A session of a court which is attended by all the judges or justices composing it.
One who resides in a state or country foreign to that where the debtor has his domicile or his property.
That which is exercised by virtue of authority properly conferred by a foreign power.
Locus criminis; Particeps criminis. See those titles.
One appointed or qualified under the laws of a foreign state or country, where the decedent was domiciled.
In old English law. The remuneration to the proprietor of a domain for the privilege of feeding swine under the oaks and beeches of his woods.
Lat. In the Roman law. Money, (literally, brass;) metallic money in general, including gold. Dig. 9, 2, 2, pr.; Id. 9, 2, 27, 5; Id. 50, 16, 159.

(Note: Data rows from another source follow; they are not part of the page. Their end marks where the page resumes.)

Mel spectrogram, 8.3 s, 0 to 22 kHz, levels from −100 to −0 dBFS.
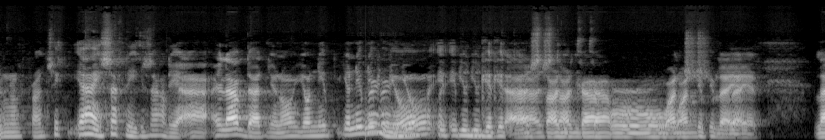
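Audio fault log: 3.65 s to the end, doubled audio track: from 3.65 s a second full-band copy of the speech runs about a tenth of a second behind the first, at roughly the same loudness, so every syllable is heard twice. The copy starts abruptly and never fades or picks up room colour, which sets it apart from an echo or reverberation. The likely cause is the signal being captured again through a slower path.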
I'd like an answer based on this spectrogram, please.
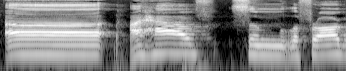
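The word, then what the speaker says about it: Laphroaig: You say Lafroig? See, I'm learning right now. That's how I supposed to say it. Apparently that's how you say it. That's how they say it.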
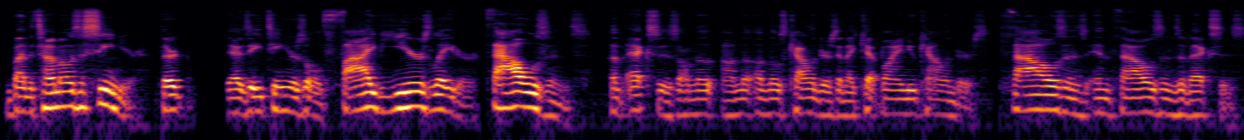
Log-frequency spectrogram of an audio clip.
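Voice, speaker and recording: Against a silent background in a very clean recording, a man with an American accent speaks in a normal speaking voice at medium pitch, with ordinary pitch variation and a fairly slow pace. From California. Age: 50s. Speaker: former pro baseball player and entrepreneur. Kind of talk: interview storytelling.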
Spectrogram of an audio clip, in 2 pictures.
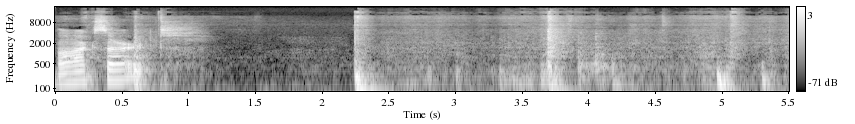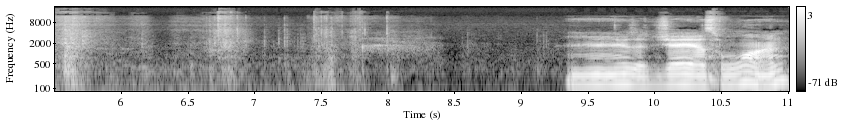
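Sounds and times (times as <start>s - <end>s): cardboard boxes thumping: 2.3s - 5.8s
cardboard rustling: 2.3s - 8.1s.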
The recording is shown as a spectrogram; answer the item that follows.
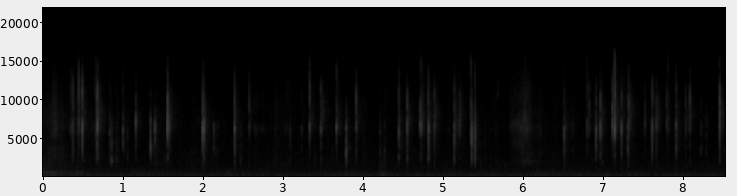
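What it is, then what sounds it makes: Plastic cleanser bottle. Long nails tap and scratch the side of a medium-sized, apparently full, light blue plastic Bubble gel cleanser bottle with an orange cap. The result is a rapid, irregular stream of bright, crisp clicks and scratchy scrapes, each dying away almost instantly, over a soft, low background hiss.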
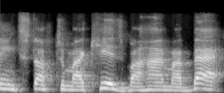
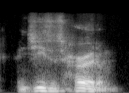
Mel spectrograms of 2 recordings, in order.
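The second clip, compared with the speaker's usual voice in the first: ordinary talk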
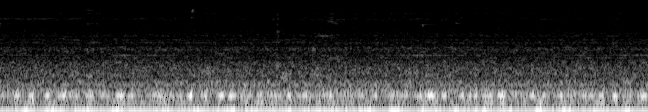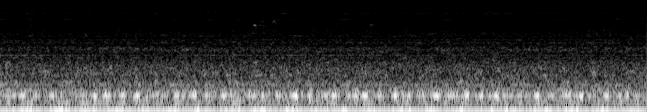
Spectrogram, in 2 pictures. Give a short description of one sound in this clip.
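An outdoor generator runs with a steady low hum.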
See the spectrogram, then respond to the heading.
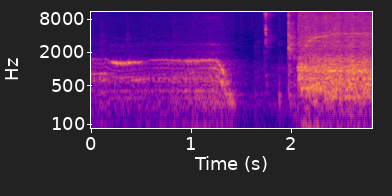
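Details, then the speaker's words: DeLonghi Magnifica S ECAM22.110.B coffee machine after quick grinder regeneration (rattling grinder was jammed by a piece of wood or small stone, then vacuumed): motor hum winds down, then a loud, even grinding roar with no rattle; burrs grinding normally. "Słuchajcie, parzy się lura, bo młynek był odkurzony, ale mieli."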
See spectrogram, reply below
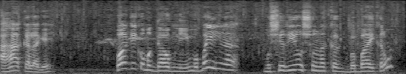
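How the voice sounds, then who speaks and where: An actor with a Cebuano accent playing a chatty young best friend in a radio drama, full of teasing banter. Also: male voice, high voice, very animated, a little fast, faint music behind. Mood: incredulous, teasing. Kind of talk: Bisaya radio drama acting.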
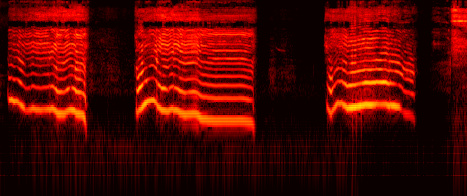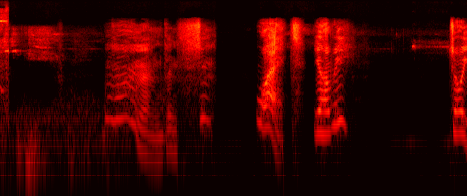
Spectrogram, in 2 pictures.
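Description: A German Shepherd gives long, tonal whines that slide downward, then shorter grumbling and yelping sounds.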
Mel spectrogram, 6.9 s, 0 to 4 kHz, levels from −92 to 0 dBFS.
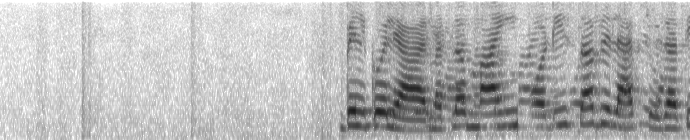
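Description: Right through the clip there's echo with no canceller: a thinner copy of the speech trails about 14 dB down, roughly 0.4 s late, from the far loudspeaker leaking back.

The pauses at 0.0–0.82, 0.92–1.92, 2.02–3.22 and 3.32–3.40 s turn flat and featureless, about 3 dB quieter (about 1 dB in the last), likely comfort noise in place of the background.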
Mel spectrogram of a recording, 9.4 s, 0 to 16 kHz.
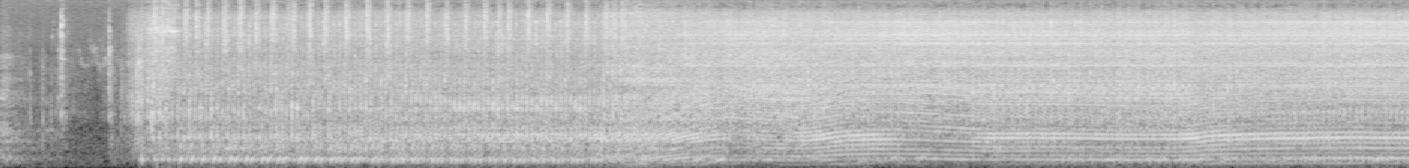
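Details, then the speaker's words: Hangkai 6.0 outboard after crankshaft assembly, bearings, con rod and piston pin bearing replaced for noise under the flywheel, run on mechanic's own spark plug to protect the coil: starts first pull, steady even buzz rising smoothly with throttle, no knock; ran about an hour fine. "ah Так ну что ж всё мотор завелся поработал примерно часик Всё нормально Всё чётко"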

The age next to infancy; the first half of the period of childhood, (pucritia,) extending from seven years to ten and a half. Inst. 3. 20. 9; 4 Bl. Comm. 22.
The first age; infancy, (infantia.) Cod. 6, 61. 8, 3.
An assignment made in a foreign country, or in another state. 2 Kent, Comm. 405, et seq.
A bill of exchange drawn in one state or country, upon a foreign state or country. A bill of exchange drawn in one country upon another country not governed by the same homogeneous laws, or not governed throughout by the same municipal laws. A bill of exchange drawn in one of the United States upon a person residing in another state is a foreign bill. See Story, Bills,
Featuring Black’s Law Dictionary
Nothing implied or stated on this page should be construed to be legal, tax, or professional advice. The Law Dictionary is not a law firm and this page should not be interpreted as creating an attorney-client or legal adviser relationship. For questions regarding your specific situation, please consult a qualified attorney.
- What Is A Police Welfare Check?
- Best Way to Find Someone in Jail for Free
- How to Transfer a Car Title When The Owner Is Deceased
- How To Find A Name & Address Using A License Plate Number
- Best Way to Write a Professional Letter to a Judge
- What Can You Do At 18 Legally?
- How To Find An Inmate’s Release Date
- Why Do Policemen Touch Your Tail Light When They Pull You Over?
- Signing a Letter on Someone Else’s Behalf
- How Do You Look up License Plate Numbers?